The one who studies and grows in knowledge of Jesus, the one who truly studies theology, cannot be lifted up in pride. Instead, as a follower of Jesus, one can only be humbled that the Greatest, Best, and Perfect One humbled Himself, shared in flesh and blood, and served us by destroying Satan and death in His own death.
The only fitting responses to such awesome humility from God Himself is humility and worship.
Paul says in Philippians 2:5, we are to have the same mind that Jesus had. We should do nothing for personal gain or empty pride. Instead, we should serve one another in humility, seeing others as more important than ourselves, and looking to their needs (Philippians 2:3-4).
Humility toward one another is not the only response to a right understanding of Jesus. Humility toward Jesus Christ will be the universal response and is the only correct response now. Jesus humbled Himself and gave Himself in our place for our sins.

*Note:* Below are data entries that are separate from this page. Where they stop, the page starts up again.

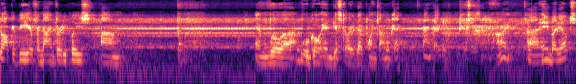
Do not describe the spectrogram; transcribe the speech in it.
you all could be here for 9:30, please. Um, and we'll uh, we'll go ahead and get started at that point in time. Okay. 9:30. All right. Uh, anybody else?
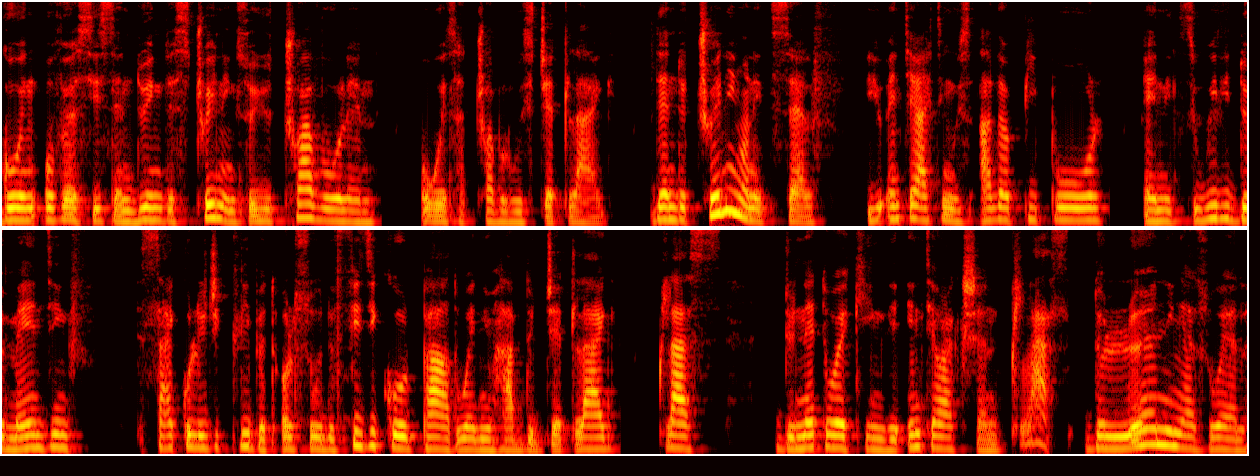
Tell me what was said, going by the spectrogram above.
going overseas and doing this training. So you travel and always had trouble with jet lag. Then the training on itself, you interacting with other people and it's really demanding psychologically, but also the physical part when you have the jet lag, plus the networking, the interaction, plus the learning as well.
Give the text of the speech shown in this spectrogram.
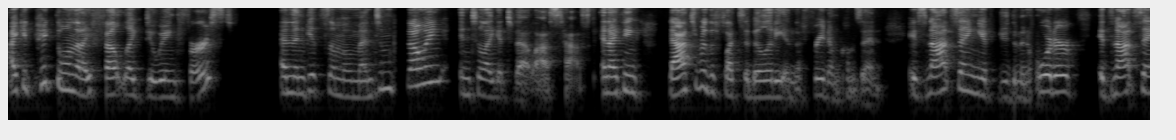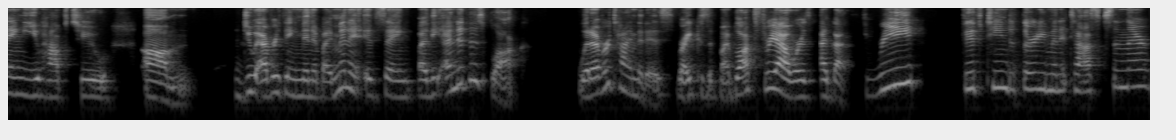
I could pick the one that I felt like doing first and then get some momentum going until I get to that last task. And I think that's where the flexibility and the freedom comes in. It's not saying you have to do them in order. It's not saying you have to um, do everything minute by minute. It's saying by the end of this block, whatever time it is, right? Because if my block's three hours, I've got three 15 to 30 minute tasks in there.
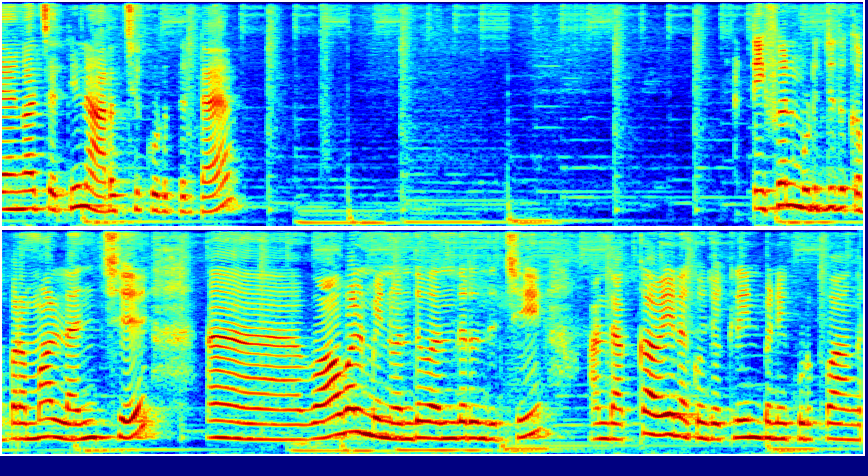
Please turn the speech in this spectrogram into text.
தேங்காய் சட்னி நான் அரைச்சி கொடுத்துட்டேன். டிஃபன் முடிஞ்சதுக்கப்புறமா லஞ்சு வாவல் மீன் வந்து வந்திருந்துச்சு. அந்த அக்காவே எனக்கு கொஞ்சம் க்ளீன் பண்ணி கொடுப்பாங்க.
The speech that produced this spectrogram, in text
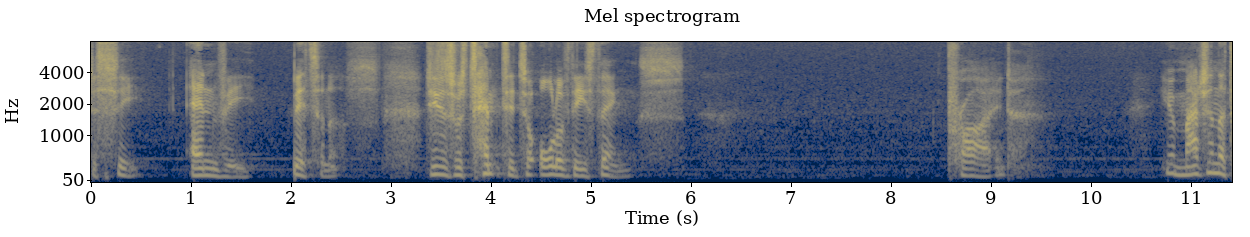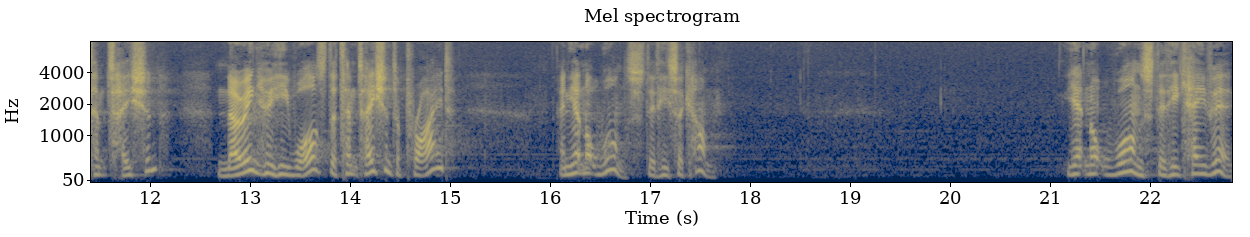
deceit, envy, bitterness. Jesus was tempted to all of these things. Pride. You imagine the temptation? Knowing who he was, the temptation to pride? And yet, not once did he succumb. Yet, not once did he cave in.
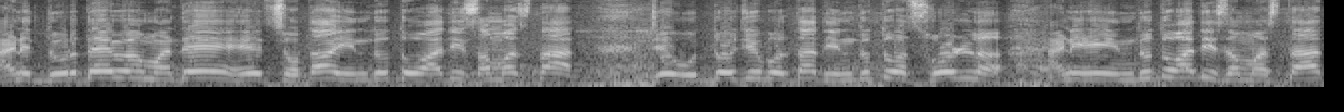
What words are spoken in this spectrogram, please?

“Therefore God has highly exalted him and bestowed on him the name that is above every name, so that at the name of Jesus every knee should bow, in heaven and on earth and under the earth, and every tongue confess that Jesus Christ is Lord, to the glory of God the Father.” (Philippians 2:9-11)
When all of creation sees Jesus for who He is, everyone will humble themselves, bow, and confess that Jesus Christ is Lord. Every person, angel, and demon in heaven, on earth, and under the earth (hell) will respond in worship of Jesus to the glory of God the Father.
As we behold this Lord Jesus in the Bible, as we study theology, may we respond in humility toward God and one another.As we behold Jesus in the study of theology, may we humble ourselves in response to His humility and worship Him as Lord to the glory of God the Father.
Father, how many times have I been proud in the knowledge gained in Your Word. Forgive my self-worship and pride. May my heart be humbled in service and worship of Jesus as I behold His majesty and humility. For Your glory, Father, Amen.
Scripture quotations are from the ESV® Bible (The Holy Bible, English Standard Version®), copyright © 2001 by Crossway, a publishing ministry of Good News Publishers. Used by permission. All rights reserved. May not copy or download more than 500 consecutive verses of the ESV Bible or more than one half of any book of the ESV Bible.